SYDNEY (Reuters) - Shareholders of Whitehaven Coal (WHC.AX) voted on Thursday to keep the company’s board intact, refusing to join a drive by tycoon Nathan Tinkler to oust the chairman and independent directors at Australia’s largest independent coal miner.
The battle reflects broader pressures in the Australian mining industry as it tries to deal with a drop-off in demand from major export market China after a decade-long boom.
Tinkler, who is Whitehaven’s biggest shareholder with a 19.4 percent stake, has declared war on Whitehaven’s management, blaming it for a halving of the company’s share price since April, when it acquired Tinkler’s Aston Resources.
Mining companies worldwide have watched profits tumble this year as industrial staples like coal, iron ore, nickel and copper are no longer lapped up by China.
Tens of billions of dollars of planned mining investments in Australia alone, earmarked by the likes of behemoths BHP Billiton (BHP.AX) BLT.L and Rio Tinto (RIO.AX) (RIO.L), have been frozen or delayed. Costs to mine in Australia, industry executives say, have soared to among the highest in the world.
Tinkler, 36, was one of the success stories of the boom years, working his way up from a mine electrician to Australia’s youngest billionaire in a few years after turning a A$1 million bet on an Australian coal deposit into a billion dollar fortune.
But most of Tinkler’s wealth is tied up in his Whitehaven stake, worth about A$1.1 billion at its peak and now just A$600 million ($622.17 million), with creditors circling his stable of mining, sports and horse racing businesses.
Whitehaven Chairman Mark Vaile told shareholders there was little sign of a coal market rebound, nothing that benchmark prices had fallen to around $115 per tonne in the December quarter, from around $140 per tonne in the September quarter.
Further discounts were being sought by buyers in secondary markets, he added.
“It’s tough out there,” said Vaile, a former deputy prime minister of Australia. “There is currently little sign of a market rebound, although forward markets are showing improving prices and there is the prospect of renewed demand growth from China in early 2013.”
Vaile and four other directors easily survived the attempt by Tinkler, who did not attend the meeting in Sydney, to force them off the board.
Tinkler told the Australian Financial Review if his push to oust the board succeeded, he would install himself as chairman alongside his own management team, who he said would be better equipped to lead the company through the down cycle in coal.
“I’ve got far too much invested to stand by and watch this thing continue to fail,” Tinkler was quoted as saying in the Australian Financial Review from his new home in Singapore.
Tinkler could not immediately be reached for comment on the re-election of the board.
The tycoon attacked Whitehaven Managing Director Tony Haggarty, saying cows on a farm owned by Haggarty “see more of him than his management team”.

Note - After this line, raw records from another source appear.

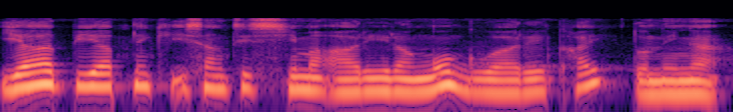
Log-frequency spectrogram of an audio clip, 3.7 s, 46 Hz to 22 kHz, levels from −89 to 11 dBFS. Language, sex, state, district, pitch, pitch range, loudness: Garo, male, Meghalaya, West Garo Hills, 160 Hz, 140-190 Hz, -17 LUFS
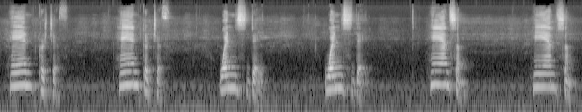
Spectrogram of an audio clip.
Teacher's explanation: we do have words which contain the letter D, but it's silent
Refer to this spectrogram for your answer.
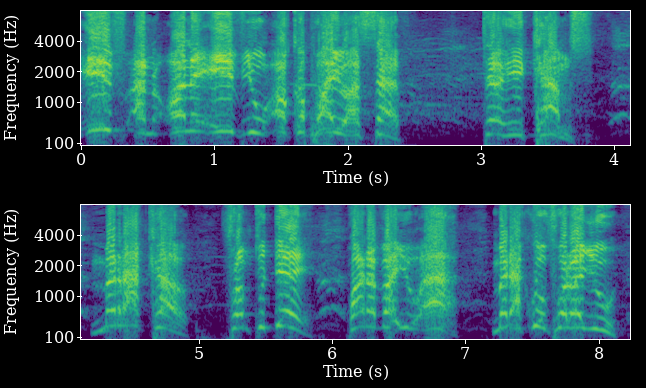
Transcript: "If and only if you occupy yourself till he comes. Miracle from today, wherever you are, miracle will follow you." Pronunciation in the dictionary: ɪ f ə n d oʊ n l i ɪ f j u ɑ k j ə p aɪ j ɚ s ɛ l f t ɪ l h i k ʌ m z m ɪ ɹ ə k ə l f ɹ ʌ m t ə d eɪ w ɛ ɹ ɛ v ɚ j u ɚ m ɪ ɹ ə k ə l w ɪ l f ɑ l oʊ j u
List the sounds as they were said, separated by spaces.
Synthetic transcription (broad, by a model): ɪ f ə n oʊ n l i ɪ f j u ɑ k j ə p aɪ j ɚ s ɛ l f t ɪ l h i k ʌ m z m ɪ ɹ ə k ə l f ɹ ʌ m t ə d eɪ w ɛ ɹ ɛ v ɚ j u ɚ m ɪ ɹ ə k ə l w ɪ l f ɑ l oʊ j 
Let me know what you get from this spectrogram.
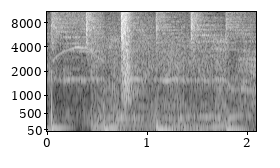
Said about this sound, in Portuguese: Do capô, senta a potência do motor.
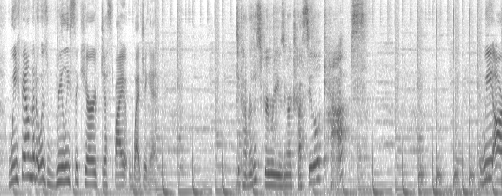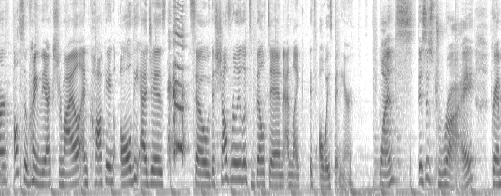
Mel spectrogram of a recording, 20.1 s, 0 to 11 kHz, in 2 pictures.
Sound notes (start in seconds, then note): 3.3 soft music; 7.1 soft music; 8.4 hammer banging; 13.5 chicken clucking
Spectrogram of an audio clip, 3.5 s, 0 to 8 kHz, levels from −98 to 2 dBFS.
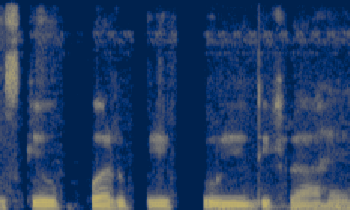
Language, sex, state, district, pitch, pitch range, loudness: Hindi, male, Jharkhand, Sahebganj, 100 Hz, 95-105 Hz, -27 LUFS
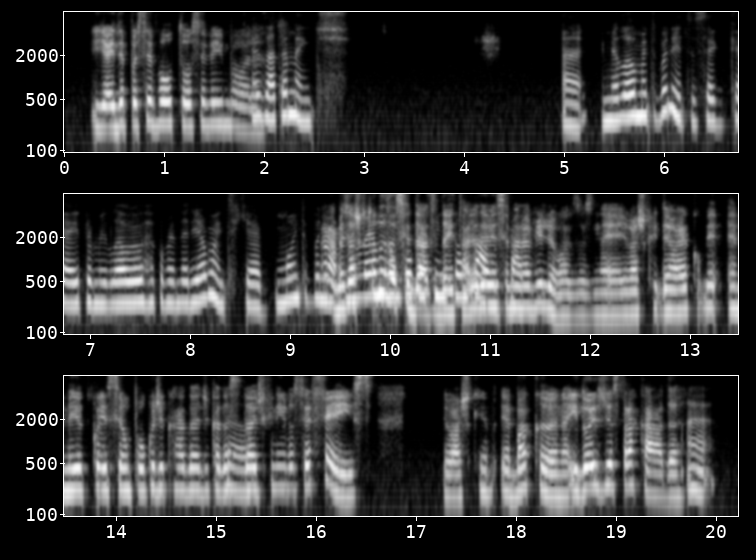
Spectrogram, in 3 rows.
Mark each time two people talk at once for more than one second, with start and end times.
9.3-11.3

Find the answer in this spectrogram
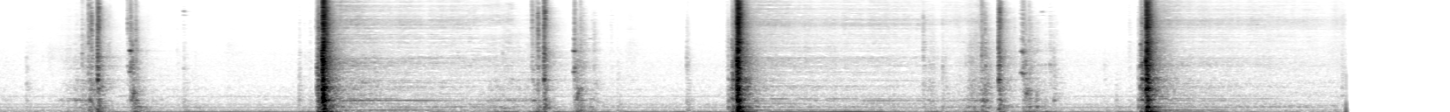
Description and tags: I'm a student studying sound and I and recording sounds this is one of the recordings.
This sound is of a toaster being turned on and off.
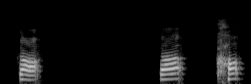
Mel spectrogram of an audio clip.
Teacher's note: आप क ख जब उच्चारण कर रहे हैं तो ख में थोड़ा सा अधिक हमें शक्ति लगानी पड़ रही है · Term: महाप्राण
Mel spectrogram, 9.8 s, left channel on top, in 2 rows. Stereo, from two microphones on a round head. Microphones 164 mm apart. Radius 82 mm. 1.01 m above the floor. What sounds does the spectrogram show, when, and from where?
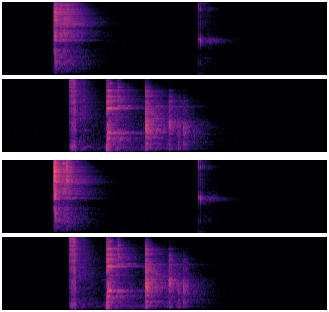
0.8 s breaking glass: 80° right, 3.5 m
2.9 s a finger snap: 20° right (ahead or behind), 4 m
5.9 s a hiss: 15° right (ahead or behind), 1.6 m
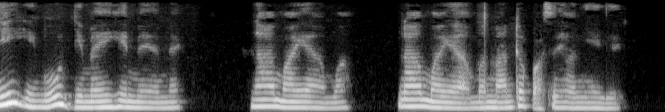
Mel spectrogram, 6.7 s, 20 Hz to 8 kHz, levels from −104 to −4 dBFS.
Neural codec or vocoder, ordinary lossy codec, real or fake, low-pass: codec, 24 kHz, 0.9 kbps, WavTokenizer, medium speech release version 2; AAC, 48 kbps; fake; 7.2 kHz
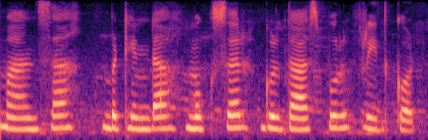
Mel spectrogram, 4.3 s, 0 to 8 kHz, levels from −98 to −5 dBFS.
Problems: background sounds at intervals, background conversations at intervals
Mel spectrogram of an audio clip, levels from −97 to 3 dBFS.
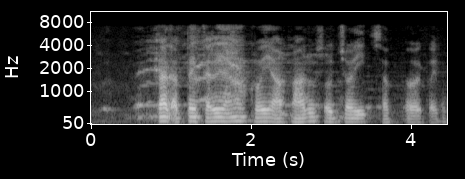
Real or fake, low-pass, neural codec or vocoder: fake; 7.2 kHz; codec, 16 kHz, 2 kbps, FunCodec, trained on Chinese and English, 25 frames a second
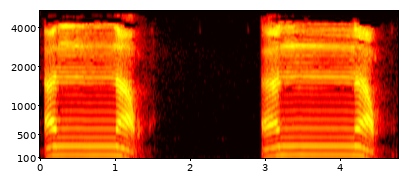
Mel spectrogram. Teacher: نقوم بنطق هذه النون ونظهر غنة بمقدار حركتين لا أكثر، فتنطق كالتالي: النار النار، فقط، ما نزيد كثيرا ولا نتكلف.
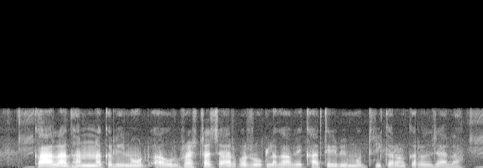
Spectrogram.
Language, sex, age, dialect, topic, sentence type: Bhojpuri, female, 31-35, Western, banking, statement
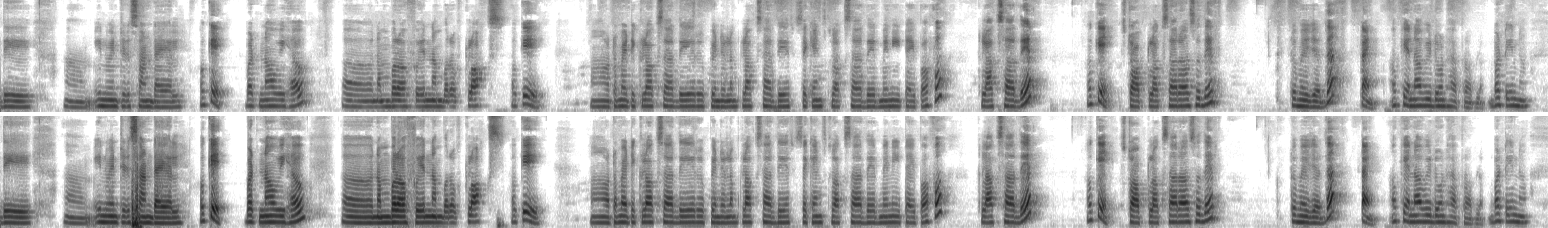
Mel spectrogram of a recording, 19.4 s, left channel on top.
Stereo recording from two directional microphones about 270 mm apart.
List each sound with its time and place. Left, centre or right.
0.0 s a woman's voice: right
11.1 s speech: right
11.4 s speech: right
13.6 s speech: right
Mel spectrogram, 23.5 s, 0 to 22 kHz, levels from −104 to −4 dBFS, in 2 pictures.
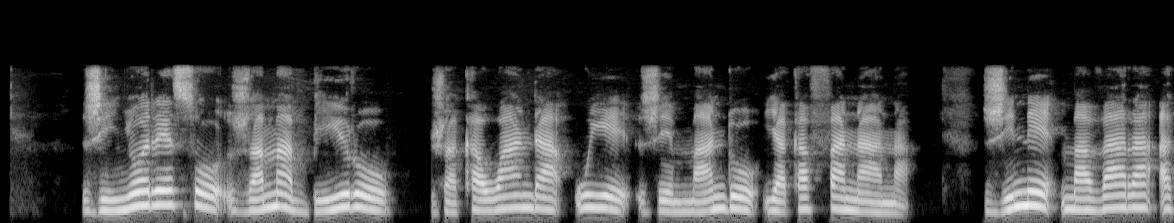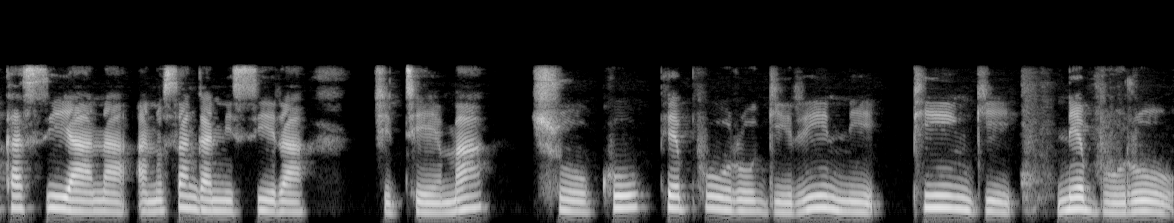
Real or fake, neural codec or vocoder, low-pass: real; none; 7.2 kHz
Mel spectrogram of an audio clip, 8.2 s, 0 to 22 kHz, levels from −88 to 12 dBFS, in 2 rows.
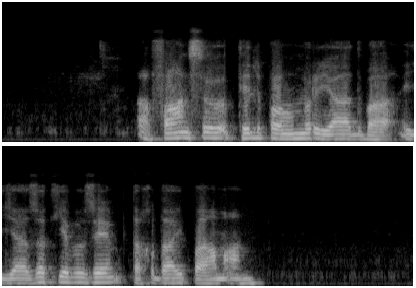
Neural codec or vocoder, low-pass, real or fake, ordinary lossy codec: none; 7.2 kHz; real; Opus, 16 kbps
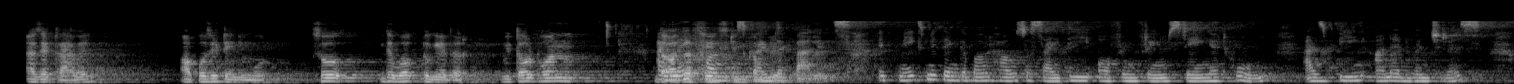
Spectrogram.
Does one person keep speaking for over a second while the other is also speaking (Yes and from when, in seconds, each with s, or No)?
Yes, from 6.6 s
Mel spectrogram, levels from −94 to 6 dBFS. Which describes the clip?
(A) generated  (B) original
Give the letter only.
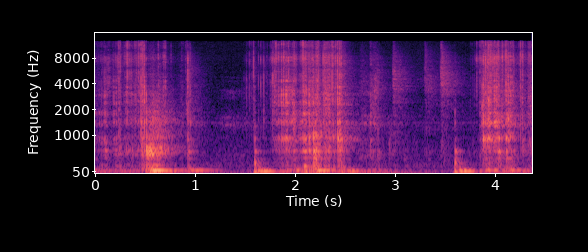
B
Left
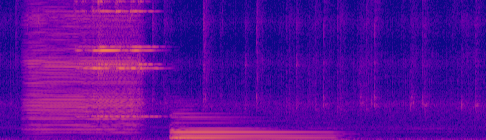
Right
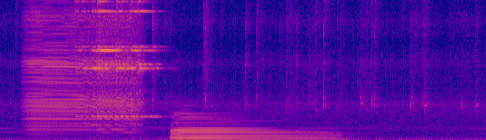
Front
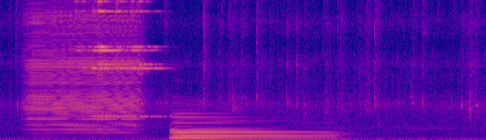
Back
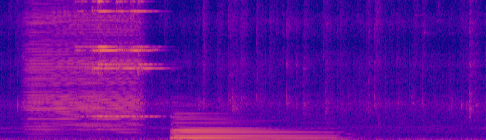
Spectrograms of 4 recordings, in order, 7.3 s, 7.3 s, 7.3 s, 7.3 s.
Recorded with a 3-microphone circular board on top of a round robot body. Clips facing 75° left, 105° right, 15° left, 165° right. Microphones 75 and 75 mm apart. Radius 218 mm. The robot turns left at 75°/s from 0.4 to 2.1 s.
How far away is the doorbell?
About 1.4 m.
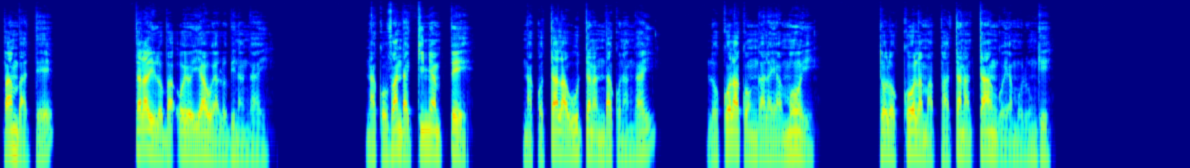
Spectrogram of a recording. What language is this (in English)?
Lingala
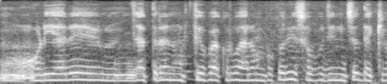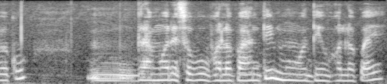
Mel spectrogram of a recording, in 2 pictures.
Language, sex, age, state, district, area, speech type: Odia, female, 45-60, Odisha, Balasore, rural, spontaneous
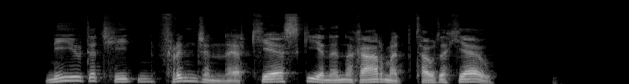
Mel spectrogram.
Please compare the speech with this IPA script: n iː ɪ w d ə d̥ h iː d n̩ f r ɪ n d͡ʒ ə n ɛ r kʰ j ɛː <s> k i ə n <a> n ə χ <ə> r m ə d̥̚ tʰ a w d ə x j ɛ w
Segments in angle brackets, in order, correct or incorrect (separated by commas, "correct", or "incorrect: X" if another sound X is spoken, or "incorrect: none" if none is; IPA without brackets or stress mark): correct, incorrect: ə, incorrect: a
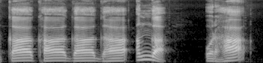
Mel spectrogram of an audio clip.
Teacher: तो पहला सूत्र है अकोह विसर्जनीयानाम कंठः, अकोह विसर्जनीयानाम कंठः, अकोह विसर्जनीयानाम कंठः, अर्थात आ कवर्ग, कु यानी कि कवर्ग, का खा गा घा अंगा, और हा और विसर्ग, इतने वर्णों का जो उच्चारण स्थान है, उच्चारण करने की जगह है, वह कंठ है।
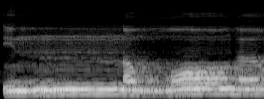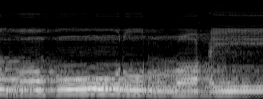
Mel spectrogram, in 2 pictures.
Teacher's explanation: Innallaha ghafurur rahim. Inna, nun bertasydid ya, ditekan ditahan selama 2 ketukan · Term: ghunnah musyaddadah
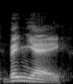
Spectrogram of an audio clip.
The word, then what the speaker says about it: beignet: question from Captain Americano Benet or king cake you gotta say it right it's beignet beignet excuse me be come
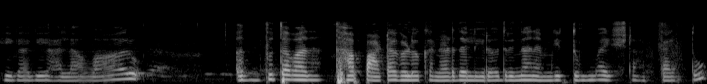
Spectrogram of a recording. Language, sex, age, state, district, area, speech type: Kannada, female, 18-30, Karnataka, Mysore, urban, spontaneous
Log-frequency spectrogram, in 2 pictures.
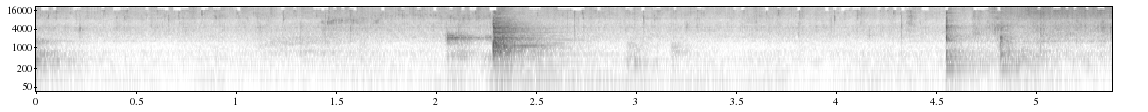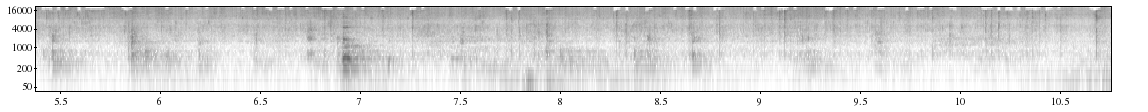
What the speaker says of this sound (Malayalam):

After the vote, Haggarty said a “clear mandate” had been delivered for the board to focus on its strategies to improve Whitehaven’s fortunes amid sliding coal price.
“The only suggestion I could give Nathan Tinkler is to get his own house in order and leave the running of Whitehaven to those with the experience and qualifications to do so,” Haggarty said to applause from shareholders.
Shareholders had sent Tinkler a clear message, Haggarty said.
“They have delivered the existing board and management team a clear mandate to focus on delivering Whitehaven’s clearly articulated strategy.”
Tinkler’s stake in Whitehaven was acquired after it took over two companies he controlled, Aston Resources and Boardwalk Resources, in a $2.5 billion deal in April.
He failed to secure funding for a $5.5 billion bid to take Whitehaven private in August and last week wrote to the board seeking to be released from an agreement that prevented him from acquiring additional shares in the company.
Tinkler also used an open letter to shareholders, published on Wednesday, to criticise delays to production at the company’s Maules Creek project.
Vaile said the company planned to bring the project into production as quickly as possible and “our clear objective is to be producing coal by Q1 2014.”
Whitehaven warned last week after prodding by Tinkler that its profits could slide this year if coal prices weaken.
Tinkler had sought confirmation that the company’s outlook for earnings before interest, tax, depreciation and amortization was close to the market consensus of A$188 million, which the company did say was in line with its current projections.
Whitehaven warned, however, that if coal prices stay as weak as they are now, EBITDA for the year to June 2013 could slide to A$50 million.
Whitehaven shares are now trading just below A$3.00, down from more than $6 in April.
($1 = 0.9644 Australian dollars)
Writing by Jane Wardell; Editing by Ed Davies